These same themes come up again further on in the book in his essay “The Drama of Discipleship.” In this piece, he points out that the call to discipleship “requires a response” and that this response cannot avoid action of some kind. Hence, “There are no armchair disciples” (p.182). These things are inherently dramatic because we don’t merely read about God but are (through Scripture) addressed by Him and thereby drawn into the action (p.190). I think that Vanhoozer would suggest that the category of drama preserves the best of narrative frameworks for theology while more fully highlighting the participatory role of the Christian life.
Pictures at a Theological Exhibition makes heavy use of imagery taken from the art world. As we near the end of this review, I want to briefly shift from art to the culinary realm. This collection of essays feels like a nourishing, satisfying, and colorful theological banquet. The subject matters addressed are richly varied, ranging from the nature of scriptural interpretation to the significance of the art in the Church. From beginning to end, we see Vanhoozer employ multiple metaphors for different ways of thinking about whatever matter is at hand.

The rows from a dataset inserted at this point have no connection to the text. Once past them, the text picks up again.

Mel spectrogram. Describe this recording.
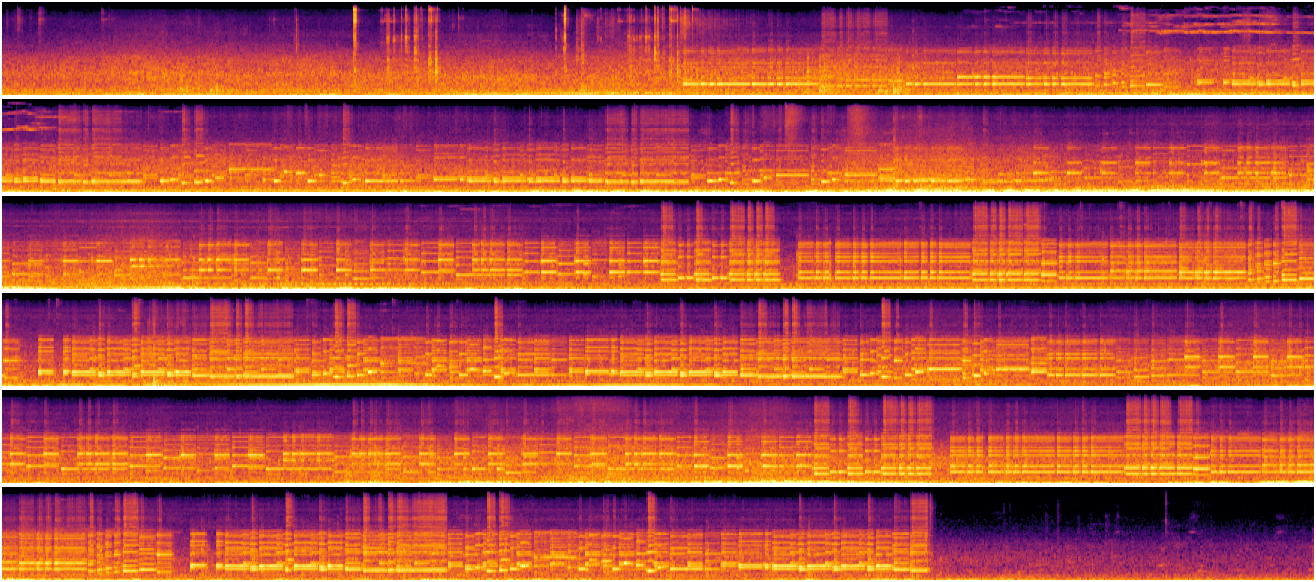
Mechanical Horse Ride in Front of Bodega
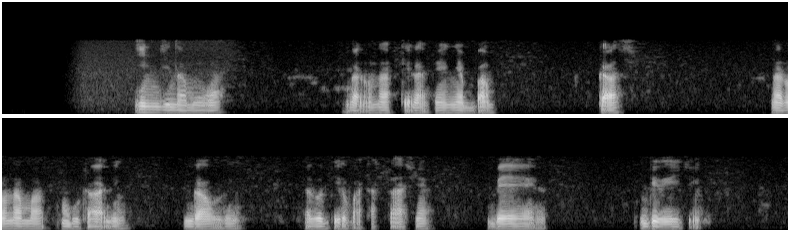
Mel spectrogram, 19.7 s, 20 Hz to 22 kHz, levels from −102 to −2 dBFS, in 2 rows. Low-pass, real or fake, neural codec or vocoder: 5.4 kHz; real; none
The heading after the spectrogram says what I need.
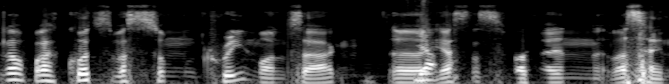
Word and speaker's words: Gréénmon: Du sagst auch Greenmon. Moon. Nick Mon, also M-O-N, von daher Mon, Green Mon.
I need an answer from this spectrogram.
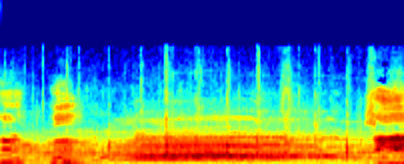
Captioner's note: applause and cheering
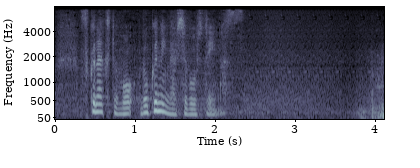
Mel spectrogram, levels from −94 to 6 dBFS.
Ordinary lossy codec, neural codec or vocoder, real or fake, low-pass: none; codec, 16 kHz, 1.1 kbps, Voila-Tokenizer; fake; none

In the book’s opening pages, he confesses that his overall hope is to “rehabilitate a biblically invigorated imagination as a means and mode of doing theology… as a key to healing the breach between knowing, feeling and doing” (p.10). Vanhoozer is a gifted writer, and I think he has quite successfully accomplished these aims. If you’ve never read anything by Vanhoozer before, Pictures at a theological Exhibition, being a collection of essays, might be a good place to start. I deeply enjoyed it.
*Disclosure: I received this book free from IVP Academic for review purposes. The opinions I have expressed are my own, and I was not required to write a positive review.